Instrumental methods are preferred due to their selectivity, high speed, accuracy and simplicity of analysis. Any change in the properties of the system are detected by measurement of absorbance, specific rotation, refractive index, migration difference, charge to mass ratio etc.
Spectroscopic methods of analysis depend upon measurement of the amount of radiant energy of a particular wavelength emitted by the sample.
Methods which include absorption of radiation are ultra violet, visible, infra red, atomic absorption, nuclear magnetic resonance spectroscopy etc.
Emission methods involve heating or electrical treatment of the sample so that the atoms are raised to the excited state to emit the energy and the intensity of this energy is measured. Emission methods include emission spectroscopy, flame photometry, flourimetry etc.
Chromatographic techniques and electrophoretic methods are separation methods for the mixure of compounds, but also applied for identification of compounds of mixures. Various chromatographic techniques are GC, HPLC, TLC, HPTLC, PC etc.
Mass spectrometry involves vaporization of material using a high vaccum and the vapour is bombarded by a high energy electron beam. Vapour molecules undergo fragmentation to produce ions of varying size. These ions are differentiated by accelerating them in electrical field and then deflecting them in a magnetic field. Each kind of ion gives a peak in the mass spectrum.

4.Biological and microbiological methods
Biological methods are used when potency of a drug or its derivative can not be properly determined by any physical or chemical methods. They are called bio-assays.

Microbiological methods are used to observe potency of antibiotic or anti- microbial agents. In antimicrobial assay, inhibition of growth of bacteria of the sample is compared with that of the standard antibiotic. These methods include cup plate method and turbidimetric analysis.

APPLICATIONS
Manufacturing industries require both qualitative and quantitative analysis to ensure that their raw materials meet certain specifications, and to check the quality of final product. Raw materials are to be checked to ensure that the essential components are present within the predetermined range of composition and there are not any unusual substances present which might upset the manufacturing process or it may appear as a harmful impurity in the final product.
In the development of new products which contains mixtures other then the pure material, it is necessary to ascertain composition of mixture which shows the optimum characteristics for which the material has been developed.
Geographical surveys require analysis to determine the composition of soil sample and numerous rock samples collected from the field.
Most of the industrial processes give rise to pollutants which may cause health related problems.

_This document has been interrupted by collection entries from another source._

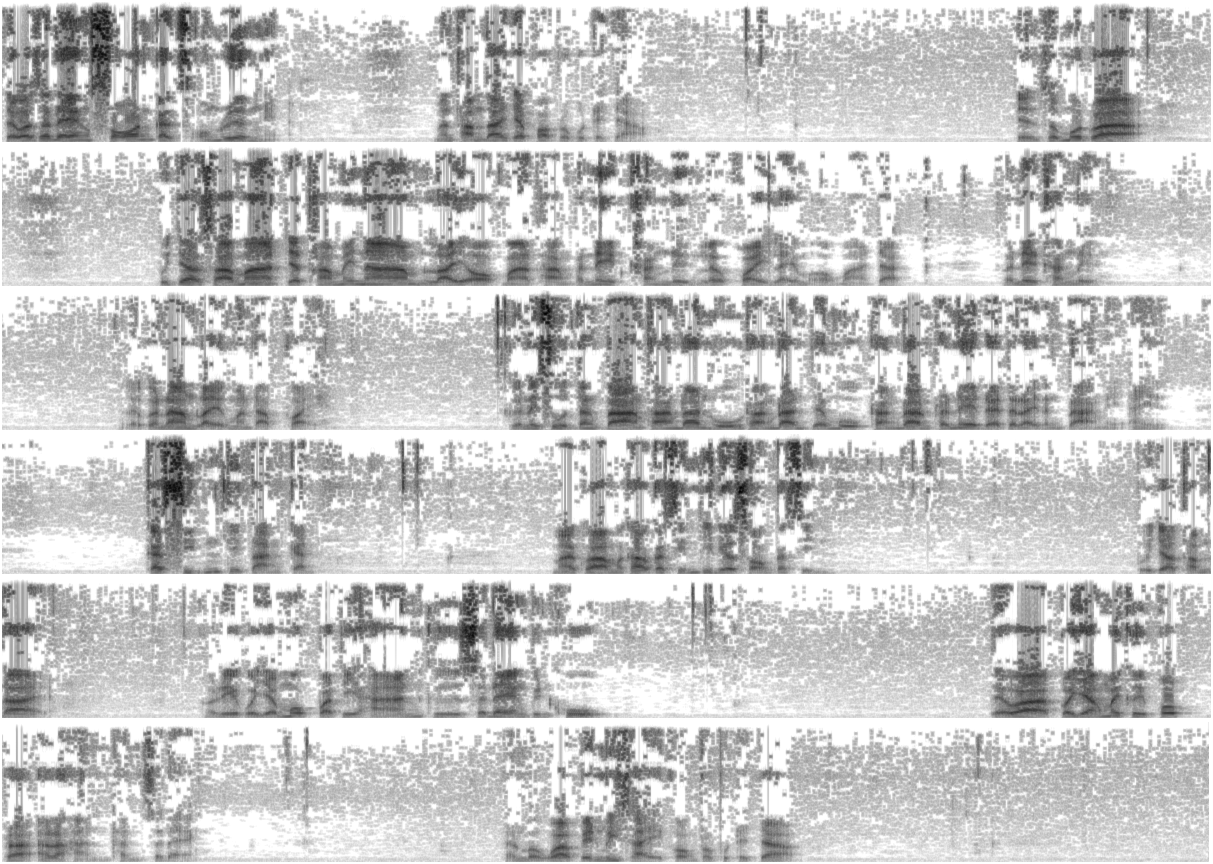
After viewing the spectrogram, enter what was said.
แต่ว่าแสดงซ้อนกันสองเรื่องเนี่ย มันทำได้เฉพาะพระพุทธเจ้า เช่นสมมติว่าพระเจ้าสามารถจะทำให้น้ำไหลออกมาทางพระเนตรข้างหนึ่ง แล้วไฟไหลออกมาจากพระเนตรข้างหนึ่ง แล้วก็น้ำไหลออกมาดับไฟเกิดในสูตรต่าง ๆ ทางด้านหูทางด้านจมูกทางด้านพระเนตรอะไรต่าง ๆ นี่ให้กสินที่ต่างกัน หมายความมาเข้ากสินทีเดียวสองกสินพระเจ้าทำได้ เขาเรียกว่ายมกปฏิหารคือแสดงเป็นคู่ แต่ว่าก็ยังไม่เคยพบพระอรหันต์ท่านแสดง ท่านบอกว่าเป็นวิสัยของพระพุทธเจ้า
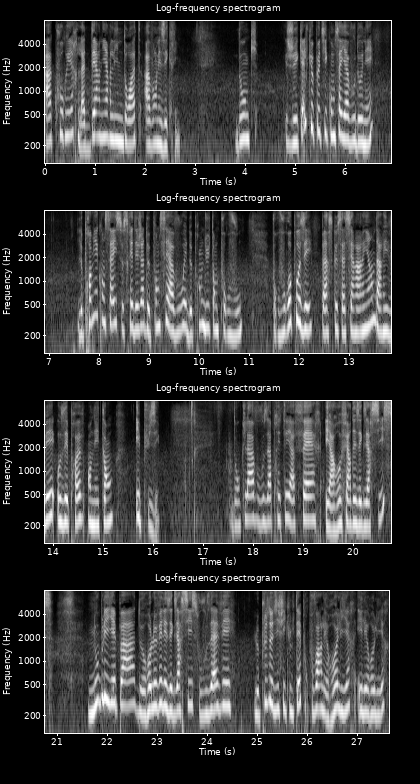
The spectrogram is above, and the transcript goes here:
à courir la dernière ligne droite avant les écrits. Donc, j'ai quelques petits conseils à vous donner. Le premier conseil, ce serait déjà de penser à vous et de prendre du temps pour vous, pour vous reposer, parce que ça sert à rien d'arriver aux épreuves en étant épuisé. Donc là, vous vous apprêtez à faire et à refaire des exercices. N'oubliez pas de relever les exercices où vous avez le plus de difficultés pour pouvoir les relire et les relire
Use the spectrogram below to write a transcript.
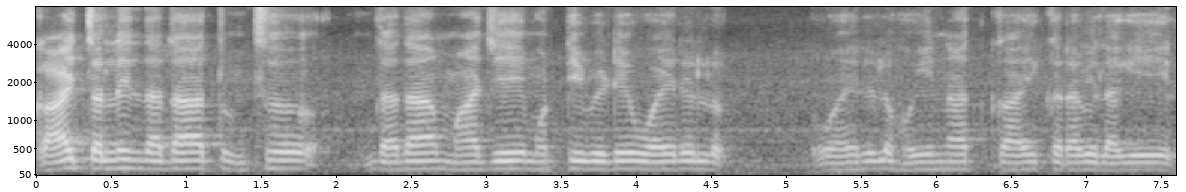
काय चाललंय दादा? तुमचं दादा माझे मोठे व्हिडिओ व्हायरल व्हायरल होईनात काय करावे लागेल?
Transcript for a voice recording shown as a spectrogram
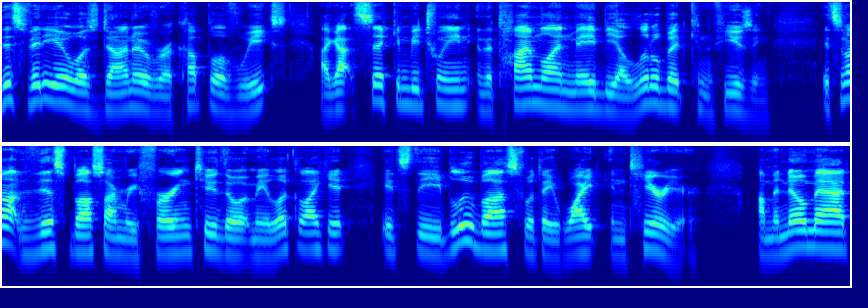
This video was done over a couple of weeks. I got sick in between and the timeline may be a little bit confusing. It's not this bus I'm referring to, though it may look like it. It's the blue bus with a white interior. I'm a nomad.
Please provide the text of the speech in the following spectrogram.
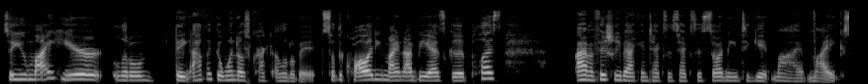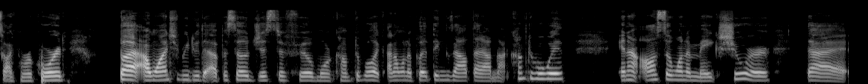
So you might hear little thing. I think the windows cracked a little bit, so the quality might not be as good. Plus, I'm officially back in Texas, Texas, so I need to get my mic so I can record. But I want to redo the episode just to feel more comfortable. Like I don't want to put things out that I'm not comfortable with, and I also want to make sure that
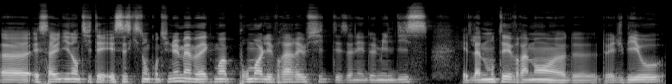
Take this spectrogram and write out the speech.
euh, et ça a une identité. Et c'est ce qu'ils ont continué, même avec moi, pour moi, les vraies réussites des années 2010 et de la montée vraiment euh, de, HBO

So quantitative analysis of air, water and soil sample should be carried out to determine the level of pollution and to establish the safe limits for pollutants.

FIND ARTICLES OF PHARMACEUTICAL ANALYSIS